    (Georgia Institute of Technology, 2017-03-14) Boulis, Nicholas

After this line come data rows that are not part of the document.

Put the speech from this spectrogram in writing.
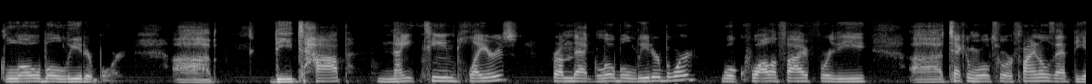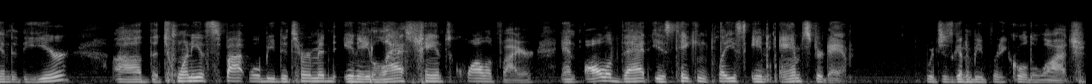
global leaderboard. Uh, the top 19 players from that global leaderboard will qualify for the uh, Tekken World Tour Finals at the end of the year. Uh, the 20th spot will be determined in a last chance qualifier, and all of that is taking place in Amsterdam, which is going to be pretty cool to watch.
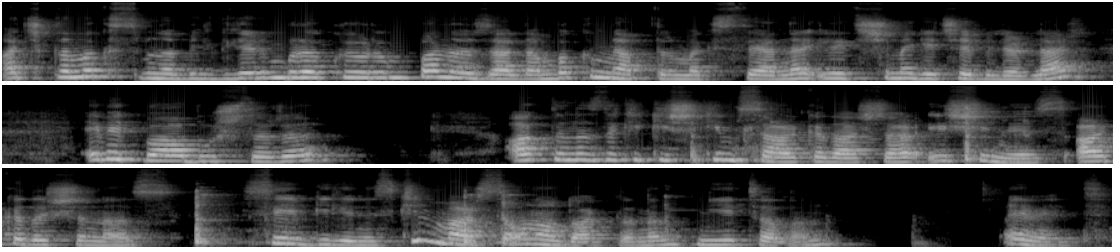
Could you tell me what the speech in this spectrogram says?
Açıklama kısmına bilgilerimi bırakıyorum. Bana özelden bakım yaptırmak isteyenler iletişime geçebilirler. Evet boğa burçları, aklınızdaki kişi kimse arkadaşlar, eşiniz, arkadaşınız, sevgiliniz kim varsa ona odaklanın, niyet alın. Evet.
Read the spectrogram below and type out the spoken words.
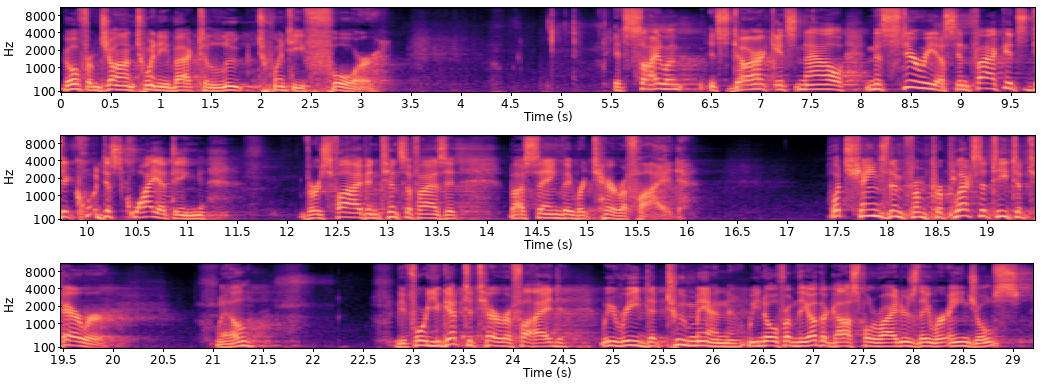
Go from John 20 back to Luke 24. It's silent, it's dark, it's now mysterious. In fact, it's disquieting. Verse 5 intensifies it by saying they were terrified. What changed them from perplexity to terror? Well, before you get to terrified, we read that two men, we know from the other gospel writers, they were angels.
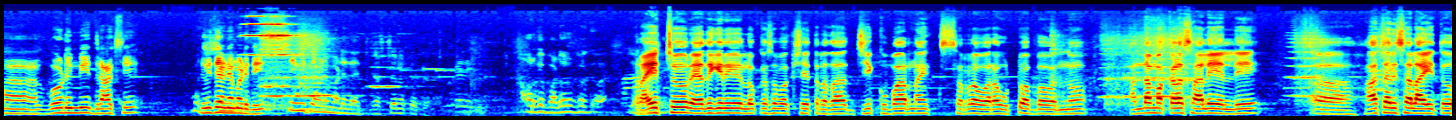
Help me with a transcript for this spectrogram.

    Nicholas Boulis, M.D. is a Functional Neurosurgeon with significant expertise in the field of gene transfer to the nervous system. Dr. Boulis' Gene and Cell Therapy Translational Laboratory pursues advanced biological treatments for neurological disorders, including Amyotrophic Lateral Sclerosis (ALS, also known as Lou Gehrig's disease) and Spinal Muscular Atrophy (SMA). Over the last two decades, growing knowledge about the underlying causes of these diseases, as well as the protective effects of special proteins, has given rise to hope for the development of therapies. Dr. Boulis' laboratory specializes in the therapeutic application of the genes for these proteins. Within the Boulis laboratory, the genes for neural growth factors and antiapoptotic intracellular proteins are inserted into the DNA of genetically engineered viruses. These viruses, which have been rendered safe through the removal of their native genes, can be used to transfer therapeutic genes into diseased tissue. A variety of vectors are currently being tested in both neuronal cell cultures and in animal models for MND. In parallel, the Boulis laboratory has focused on the development of tissuespecific targeting strategies. These approaches are designed to deliver molecular therapeutics to an anatomically defined site of interest. Much of this effort has concentrated on motor neuron-specific gene delivery. Finally, Dr. Boulis has focused on the development of techniques for safe and accurate injection of stem cells into the human spinal cord. Research in the Boulis laboratory tests basic principles while providing tools for clinical translation. Techniques/assays applied in the lab include: neuronal cell cultures, rodent transgenic colonies, surgery in rodents (mice and rats), locomotor behavior assays in rodents, surgery in large animals {pigs and monkeys), histology, etc. With proof-of-principle in the laboratory and Dr. Boulis' expertise in neurosurgery, the laboratory creates a unique resource for the development and clinical translation of these concepts.